Rail Travel Improving, says Rail Regulator. But can regulator stand up for passengers?

Politeia series debates way forward.

PDF: Regulating Rail: For whom should Regulation Work?

Rail travel is rarely out of the news. To many passengers it often seems unreliable, overcrowded and expensive. What, or who, can stand up for those who travel by train? In Regulating Rail: for whom should regulation work? Chris Bolt explains his role in protecting the passenger, licensing the train operators and working to the Government’s remit. As Chairman of the Office of Rail Regulation, he sees to ‘the integrated safety and economic regulation for the railways’, enforcing health and safety regulation and competition laws, and giving advice to the Secretary of State.

How well does the system work?

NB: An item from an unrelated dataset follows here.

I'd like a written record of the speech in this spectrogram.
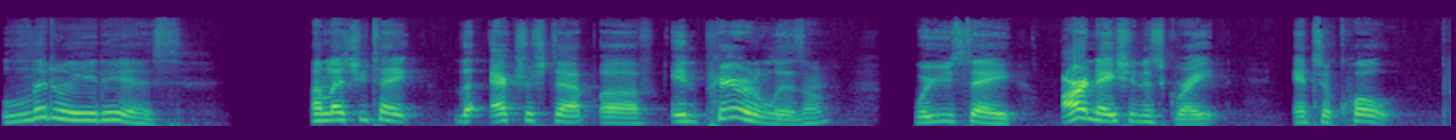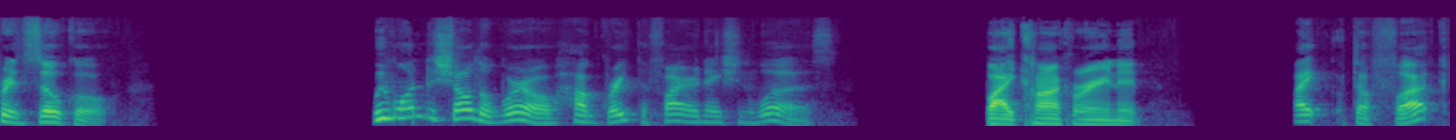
Literally, it is. Unless you take the extra step of imperialism, where you say, our nation is great, and to quote Prince Zuko, we wanted to show the world how great the Fire Nation was by conquering it. Like the fuck?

Bolt is confident the system has improved: punctuality and safety are better, passenger satisfaction is up and there are now long-term plans for rail over the next 30 years, for infrastructure – at Thameslink, Birmingham New Street and Reading – and for doubling today’s rail capacity by 2030. The regulator’s role must develop to meet the new challenges: higher passenger expectations for a seven-day railway, improved efficiency, more investment and planning for additional capacity and high-speed lines.

Bolt’s pamphlet raises a number of questions about the effect of regulation in practice.

  • Is the job of protecting passengers’ interests consistent with Government policy and funding for rail?
  • How effective are the regulator’s sanctions for dealing with Network Rail?
  • Should the rail regulator have a real voice in setting fares?
  • Can the regulator’s powers to license train operators be effective? Or do the agreements for franchising between the Department of Transport and train operators rule the day?

Bolt’s pamphlet is the second in Politeia’s On Track…? debates. The series will include protagonists and opponents of the status quo. So far, those who see the system from the inside* suggest that present arrangements are working and can be built on with success. Readers will be invited to judge as the series unfolds.

Enquiries: Chris Bolt through Sian Lewis on sian.lewis@orr.gsi.gov.uk

*Chris Bolt is the Chairman of the Office of Rail Regulation and Arbiter for the London Underground PPP.

 

Regulating Rail: for whom should regulation work? is published by Poltieia, 22 Charing Cross Road, WC2H 0QP